 The death certificate, even if admissible (see 159 A.L.R. note p 191), to show the cause of death, that is, bodily injuries received in plane crash (and that fact is not disputed), was valueless to prove any fact relevant to the affirmative defense that the aircraft was not a regularly scheduled passenger plane. Other than as indicating the cause of death its recitals were extraneous hearsay statements of prior events.
 Another document was offered and excluded as hearsay, but by inadvertence it was not copied into the transcript. It was later made a part of the record by the granting of a petition to augment when the cause was before the [30 Cal. 2d 161] District Court of Appeal. It consists of a certified statement of a major general, dated March 15, 1945, to the effect that Army records show that the deceased died from injuries "sustained in an aircraft accident, while on authorized flight in a military plane." The certificate was not in proper form to bring it within an exception to the hearsay rule in that it was not a certified copy of a record but merely an officer's statement of what the record showed. A later certificate, dated April 27, 1945, was in a more acceptable form and it might have been admissible (see Loper v. Morrison, 23 Cal. 2d 600, 607 et seq. [145 P.2d 1]; Gunter v. Claggett, 65 Cal. App. 2d 636, 643 [151 P.2d 271]; Armit v. Loveland, 115 F.2d 308; Wigmore on Evidence, 3d ed., § 1675a, pp. 726-728); however, this certificate was not executed or presented to the trial court until after the entry of the judgment herein on April 20, 1945, and it never became part of the present record. It is mentioned here because it was erroneously transmitted to the clerk of the District Court of Appeal by the clerk of the trial court and this led to a confusion of the two certificates when the cause was heard in the District Court of Appeal.
 It cannot be said that the trial court should have received the excluded documents as admissions because they had been sent to defendant with the proof of death form given by plaintiff. Where a policy requires the submission of proofs of death, a plaintiff is not to be held, because of her compliance with the requirements, to have accepted as her own the recitals or declarations contained in the data submitted (Mar Shee v. Maryland Assurance Corp., 190 Cal. 1, 6 [210 P. 269]; Justice v. Inter-Ocean Casualty Co., 108 Cal. App. 267 [291 P. 436]). Here the defendant required the furnishing of proofs of death, and in addition the Oakland manager asked plaintiff to send him the telegram and newspaper clippings.
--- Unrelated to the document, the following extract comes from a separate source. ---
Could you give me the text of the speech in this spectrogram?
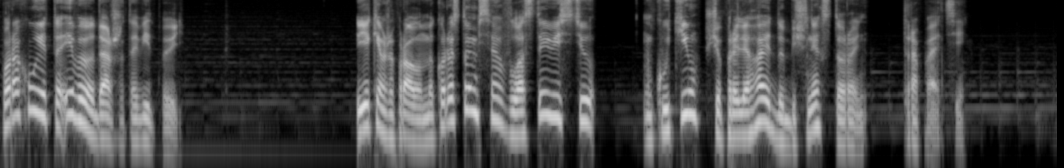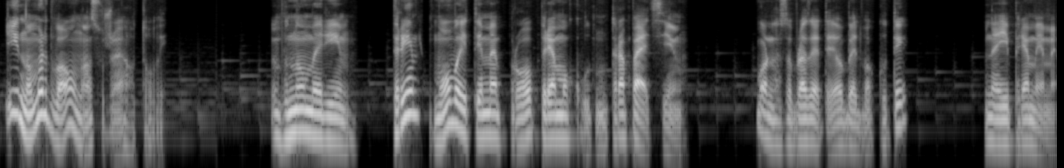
Порахуєте і ви одержите відповідь. Яким же правилом ми користуємося? Властивістю кутів, що прилягають до бічних сторон трапеції. І номер 2 у нас вже готовий. В номері 3 мова йтиме про прямокутну трапецію. Можна зобразити обидва кути. в неї прямими.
When plaintiff's deposition was taken she was asked the question: "And at the time he was not riding in a commercial plane with a licensed pilot, was he?" to which she replied, "No, he was not," but she also testified in answer to the question, "Now, you don't know how your son died? A. No. I wasn't there." She was asked, "When you sent in your proof of loss did you have any first hand information of the manner in which your son's death came about?," and answered, "No. Only the clipping in the paper and the death [30 Cal. 2d 162] certificate." Also in response to the question, "It is your understanding that he died in an aviation accident?," she said "As far as I know." This testimony made it evident, and the fact stands uncontradicted, that plaintiff had no information concerning the death other than the hearsay statements contained in the excluded documents.
Moreover, it will be noted that even if the excluded documents had been admitted in evidence, there is no statement in any of them to the effect that the son was not a passenger in a licensed plane at the time of his death. In short, defendant simply failed to prove the essential fact which would make operative the exclusion clause of the rider.
The judgment is affirmed.
Gibson, C.J., Shenk, J., Edmonds, J., Traynor, J., and Schauer, J., concurred.